● **Dataset extract**:
BEGIN
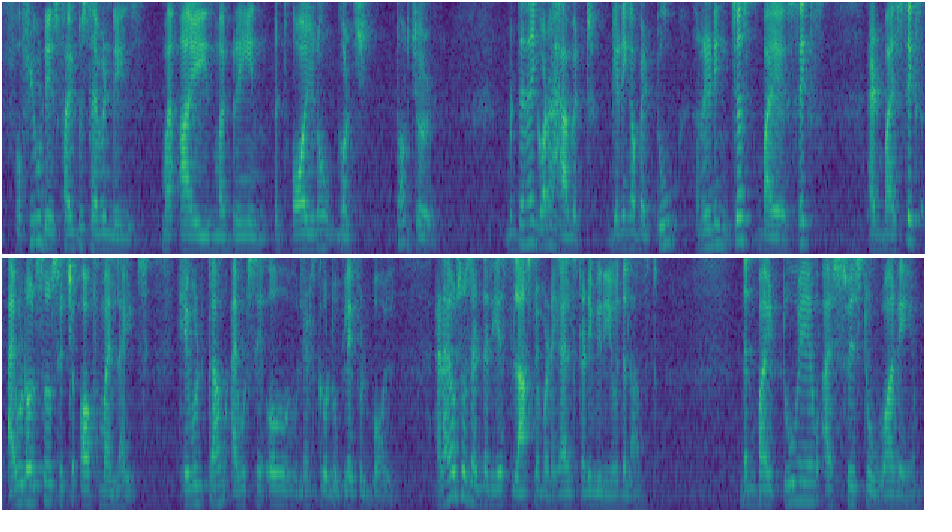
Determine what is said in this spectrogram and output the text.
For few days, 5 to 7 days, my eyes, my brain, it all, you know, got tortured. But then I got a habit getting up at 2, reading just by 6, and by 6 I would also switch off my lights. He would come, I would say, Oh, let's go to play football. And I also said that yes, last mein padhenge, I'll study with you in the last. Then by 2 a.m. I switched to 1 a.m.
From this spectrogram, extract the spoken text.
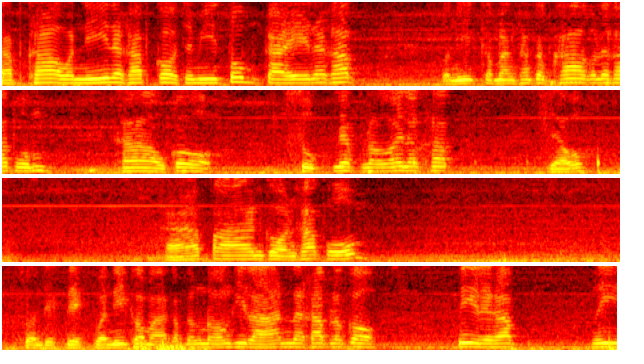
กับข้าววันนี้นะครับ ก็จะมีต้มไก่นะครับ วันนี้กำลังทำกับข้าวกันแล้วครับ ผมข้าวก็ สุกเรียบร้อยแล้วครับ เดี๋ยว หาปลาก่อนครับผม ส่วนเด็กๆ วันนี้ก็มากับน้องๆที่ร้านนะครับ แล้วก็นี่เลยครับ นี่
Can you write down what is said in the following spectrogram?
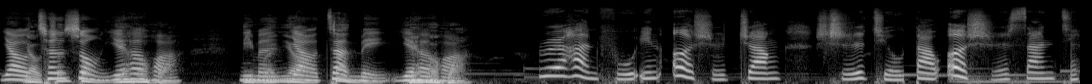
要称颂耶和华，你们要赞美耶和华。汉福音二十章十九到二十三节，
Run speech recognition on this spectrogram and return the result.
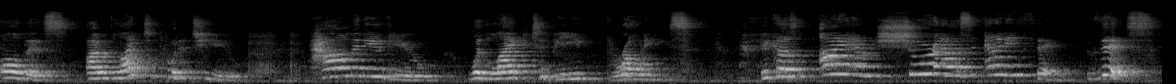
all this, I would like to put it to you. How many of you would like to be bronies? Because I am sure as anything, this,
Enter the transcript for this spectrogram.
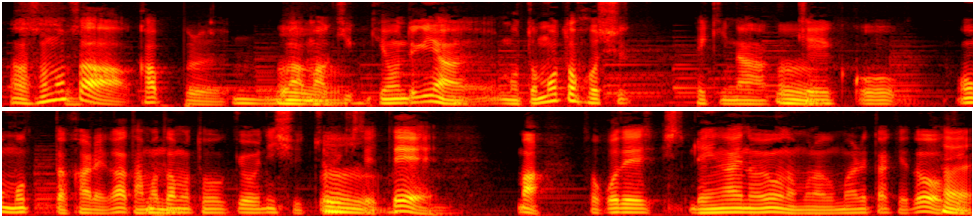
だからそのさ、カップルうんは、うんまあ、き基本的には、もともと保守的な傾向を持った彼が、たまたま東京に出張に来てて、まあ、そこで恋愛のようなものが生まれたけど、はい結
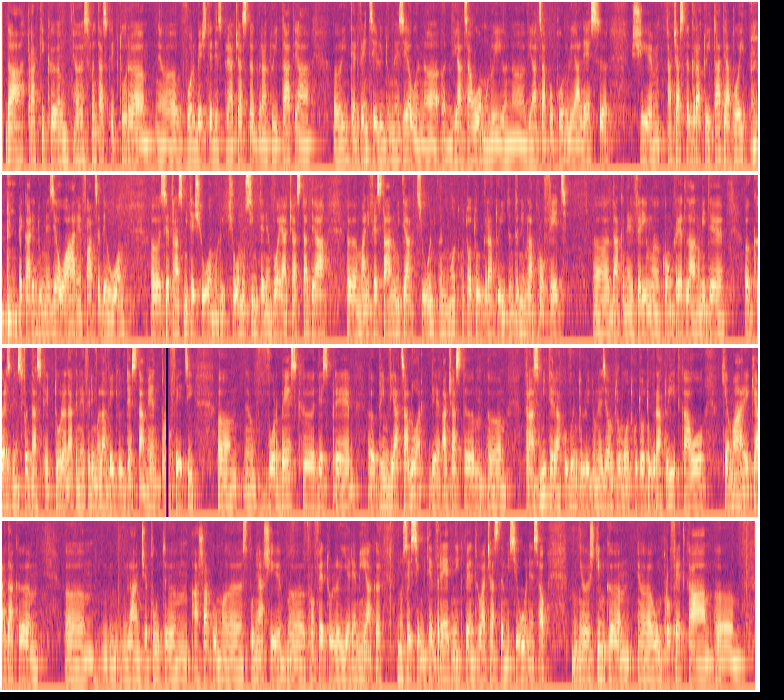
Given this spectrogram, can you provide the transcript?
Da, practic uh, Sfânta Scriptură uh, vorbește despre această gratuitate a uh, intervenției lui Dumnezeu în, în viața omului, în viața poporului ales și um, această gratuitate apoi pe care Dumnezeu o are față de om Uh, se transmite și omului și omul simte nevoia aceasta de a uh, manifesta anumite acțiuni în mod cu totul gratuit. Întâlnim la profeți, uh, dacă ne referim concret la anumite cărți din Sfânta Scriptură, dacă ne referim la Vechiul Testament, profeții, vorbesc despre, prin viața lor, de această transmitere a Cuvântului Lui Dumnezeu într-un mod cu totul gratuit, ca o chemare, chiar dacă Ehm, la început, ehm, așa cum uh, spunea și uh, profetul Ieremia, că nu se simte vrednic pentru această misiune sau uh, știm că un profet ca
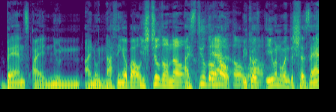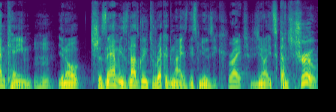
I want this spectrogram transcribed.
bands I knew I know nothing about You still don't know. I still don't Yeah. know Oh, because wow. even when the Shazam came, mm-hmm. you know, Shazam is not going to recognize this music. Right. You know, it's That's true.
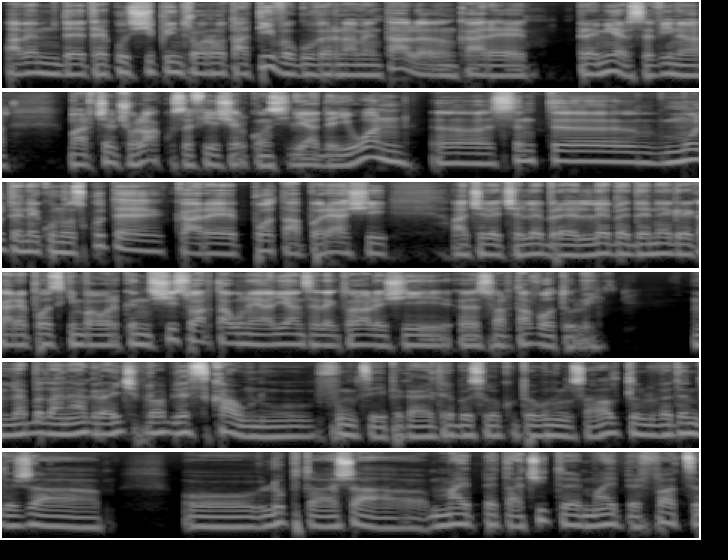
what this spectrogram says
Avem de trecut și printr-o rotativă guvernamentală în care premier să vină Marcel Ciolacu să fie și el consiliat de Ion. Uh, sunt uh, multe necunoscute care pot apărea și acele celebre lebede negre care pot schimba oricând și soarta unei alianțe electorale și uh, soarta votului. Lebeda neagră aici probabil e scaunul funcției pe care trebuie să-l ocupe unul sau altul. Vedem deja o luptă așa mai pe tacite, mai pe față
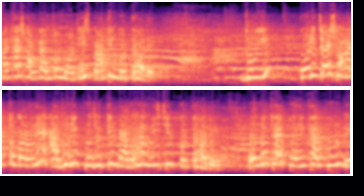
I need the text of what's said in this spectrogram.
রাখা সংক্রান্ত নোটিশ বাতিল করতে হবে দুই পরিচয় শনাক্তকরণে আধুনিক প্রযুক্তির ব্যবহার নিশ্চিত করতে হবে। অন্যথায় পরীক্ষার পূর্বে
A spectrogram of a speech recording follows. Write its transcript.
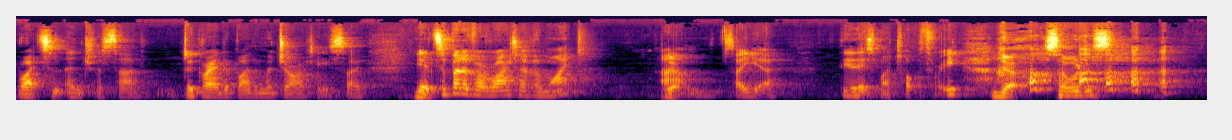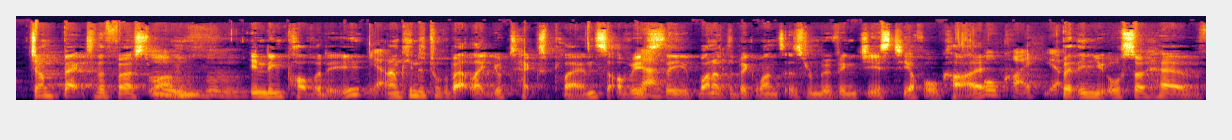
rights and interests are degraded by the majority. So yeah, it's a bit of a right over might. Um, yeah. So yeah, yeah, that's my top three. Yeah. So we'll just jump back to the first one, mm, mm. ending poverty. Yeah. And I'm keen to talk about like your tax plans. So obviously, yeah. one of the big ones is removing GST off all kai. All kai, yeah. But then you also have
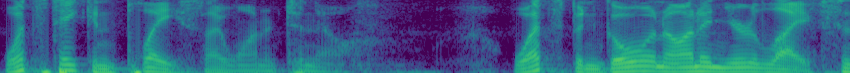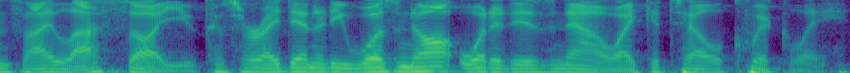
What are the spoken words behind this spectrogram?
What's taken place? I wanted to know. What's been going on in your life since I last saw you? Because her identity was not what it is now, I could tell quickly.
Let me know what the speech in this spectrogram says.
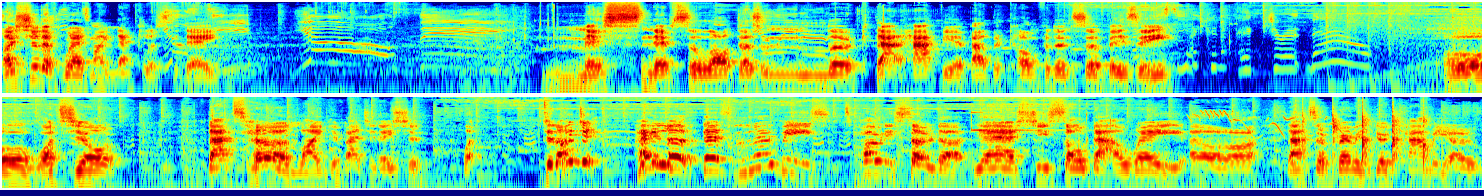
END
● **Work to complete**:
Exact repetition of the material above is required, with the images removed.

● **Answer section**:
Determine what is said in this spectrogram and output the text.
For few days, 5 to 7 days, my eyes, my brain, it all, you know, got tortured. But then I got a habit getting up at 2, reading just by 6, and by 6 I would also switch off my lights. He would come, I would say, Oh, let's go to play football. And I also said that yes, last mein padhenge, I'll study with you in the last. Then by 2 a.m. I switched to 1 a.m.
From this spectrogram, extract the spoken text.
กับข้าววันนี้นะครับ ก็จะมีต้มไก่นะครับ วันนี้กำลังทำกับข้าวกันแล้วครับ ผมข้าวก็ สุกเรียบร้อยแล้วครับ เดี๋ยว หาปลาก่อนครับผม ส่วนเด็กๆ วันนี้ก็มากับน้องๆที่ร้านนะครับ แล้วก็นี่เลยครับ นี่
Can you write down what is said in the following spectrogram?
要称颂耶和华，你们要赞美耶和华。汉福音二十章十九到二十三节，
Run speech recognition on this spectrogram and return the result.
all this, I would like to put it to you. How many of you would like to be bronies? Because I am sure as anything, this,
Enter the transcript for this spectrogram.
だからそのさ、カップルうんは、うんまあ、き基本的には、もともと保守的な傾向を持った彼が、たまたま東京に出張に来てて、まあ、そこで恋愛のようなものが生まれたけど、はい結
Given this spectrogram, can you provide the transcript?
Da, practic uh, Sfânta Scriptură uh, vorbește despre această gratuitate a uh, intervenției lui Dumnezeu în, în viața omului, în viața poporului ales și um, această gratuitate apoi pe care Dumnezeu o are față de om Uh, se transmite și omului și omul simte nevoia aceasta de a uh, manifesta anumite acțiuni în mod cu totul gratuit. Întâlnim la profeți, uh, dacă ne referim concret la anumite cărți din Sfânta Scriptură, dacă ne referim la Vechiul Testament, profeții, vorbesc despre, prin viața lor, de această transmitere a Cuvântului Lui Dumnezeu într-un mod cu totul gratuit, ca o chemare, chiar dacă Ehm, la început, ehm, așa cum uh, spunea și uh, profetul Ieremia, că nu se simte vrednic pentru această misiune sau uh, știm că un profet ca
I want this spectrogram transcribed.
bands I knew I know nothing about You still don't know. I still don't Yeah. know Oh, because wow. even when the Shazam came, mm-hmm. you know, Shazam is not going to recognize this music. Right. You know, it's That's true.
what this spectrogram says
Avem de trecut și printr-o rotativă guvernamentală în care premier să vină Marcel Ciolacu să fie și el consiliat de Ion. Uh, sunt uh, multe necunoscute care pot apărea și acele celebre lebede negre care pot schimba oricând și soarta unei alianțe electorale și uh, soarta votului. Lebeda neagră aici probabil e scaunul funcției pe care trebuie să-l ocupe unul sau altul. Vedem deja o luptă așa mai pe tacite, mai pe față
I need the text of what's said in this spectrogram.
রাখা সংক্রান্ত নোটিশ বাতিল করতে হবে দুই পরিচয় শনাক্তকরণে আধুনিক প্রযুক্তির ব্যবহার নিশ্চিত করতে হবে। অন্যথায় পরীক্ষার পূর্বে
A spectrogram of a speech recording follows. Write its transcript.
rights and interests are degraded by the majority. So yeah, it's a bit of a right over might. Um, yeah. So yeah, yeah, that's my top three. Yeah. So we'll just jump back to the first one, mm, mm. ending poverty. Yeah. And I'm keen to talk about like your tax plans. So obviously, yeah. one of the big ones is removing GST off all kai. All kai, yeah. But then you also have
What are the spoken words behind this spectrogram?
What's taken place? I wanted to know. What's been going on in your life since I last saw you? Because her identity was not what it is now, I could tell quickly.
Let me know what the speech in this spectrogram says.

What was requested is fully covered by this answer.